Apr 4th, 2023
8 mins

Earlier this year, an NHS trust landed itself in hot water after it asked staff to repay a one-off Christmas bonus that was wrongfully given to them. These types of mistakes, while common, can be difficult to negotiate, as any requests to return payments are rarely received well by employees and can create a hostile work environment. It is imperative that in these situations, businesses act quickly and decisively, taking swift action to recover the money while also managing delicate employee relations.

Common mistakes 

The two most common circumstances that lead to incorrect pay are:

  • a ‘mistake of fact’, for example, human error; or
  • a ‘mistake of law’, for example, if the national minimum wage is raised without the company knowing and adjusting.

However, regardless of how an error in payment occurs, the employer is always entitled to try to recoup the overpayment.

Recouping overpayments 

Most businesses have deduction clauses in their contracts which mean that they can take the equivalent sum from an employee’s future pay cheque. Deduction clauses mean that businesses do not have to go through the court system to recover funds as employees have already agreed to that solution upon signing their contracts, and businesses should seek to review or add in these clauses where appropriate to smooth the process should an incorrect payment occur. Equally, it is imperative that employers ensure that the affected payslips are clearly itemised and logged with HMRC to make the deduction lawful.

Typically repayments are taken in a series of instalments. However, an employer can also choose to take back the overpayment as a lump sum, using the employee’s entire paycheque if required, as correcting an overpayment is one of the exemptions listed by the law that ensures employees receive the national minimum wage.

Whilst a lump sum deduction is a legitimate option for employers, it is very unpopular among employees who depend on regular wages and would only be recommended in the case of an employee leaving the business, after which it would be impossible to recover the funds.

How to recoup an overpayment, when there is no deduction clause in place 

If a deduction clause is not in place, a business must go to court in order to recover the funds. In most cases the employer will be entitled to take the money back, but it should act quickly. If the mistake remains undetected or is not acted upon on after two months or so, employees can present a ‘change in circumstance’ defence which could mean that they have spent the money or that their financial position has changed making them unable to repay the sum.

Whether a business has deduction clause in its contracts or not, maintaining good relationships with employees needs to be a top priority, as it will be beneficial should a mistake in pay occur. Incorrect payment situations can damage a business’ reputation within the workplace long term if not handled sensitively, disrupting the day-to-day environment. To avoid this, employers should be as transparent as possible about how the mistake occurred, what is being done to amend it and what steps they will take to ensure it does not happen again.
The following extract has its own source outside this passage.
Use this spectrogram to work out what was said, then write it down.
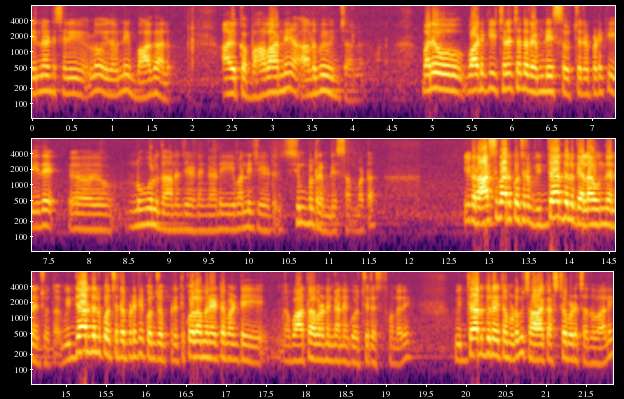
ఏలినాటి శనిలో ఇవన్నీ భాగాలు. ఆ యొక్క భావాన్ని అనుభవించాలి. మరియు వాటికి చిన్న చిన్న రెమెడీస్ వచ్చేటప్పటికి ఇదే నువ్వులు దానం చేయడం కానీ ఇవన్నీ చేయడం సింపుల్ రెమెడీస్ అన్నమాట. ఇక రాశి వారికి వచ్చిన విద్యార్థులకు ఎలా ఉంది అనేది చూద్దాం. విద్యార్థులకు వచ్చేటప్పటికి కొంచెం ప్రతికూలమైనటువంటి వాతావరణంగానే గోచరిస్తున్నది. విద్యార్థులు అయితే మటుకు చాలా కష్టపడి చదవాలి.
Any communication about the situation should be clear and professional, and come from a person in a position of authority or a member of the senior leadership team.

Preventing incorrect payments 

To prevent incorrect payments being distributed, businesses should have protocols in place for payment information being updated and checked prior to funds being transferred to the employees. This means ensuring that any promotions, change in hours or overtime payments are recorded at the time and verified prior to payday, creating an evidenced paper trail.

Businesses should also take steps to ensure that they are aware of any and all changes to relevant pay laws, such as the national minimum wage. Making HR teams aware that they need to keep up-to-date with this and any other legislative changes that affect employee’s pay will increase the chance that the change is noticed and can be acted upon prior to the next payday, mitigating the risk of mistakes.

Diligence is imperative to avoiding any form of incorrect payment and having measures in place to avoid them occurring will not only keep a business from potentially going to court, but will also maintain employees’ trust. If a mistake is made, solving it quickly and efficiently in a sensitive manner will be beneficial for both the business and its employees.


Contact: Matt McDonald

Philip Pepper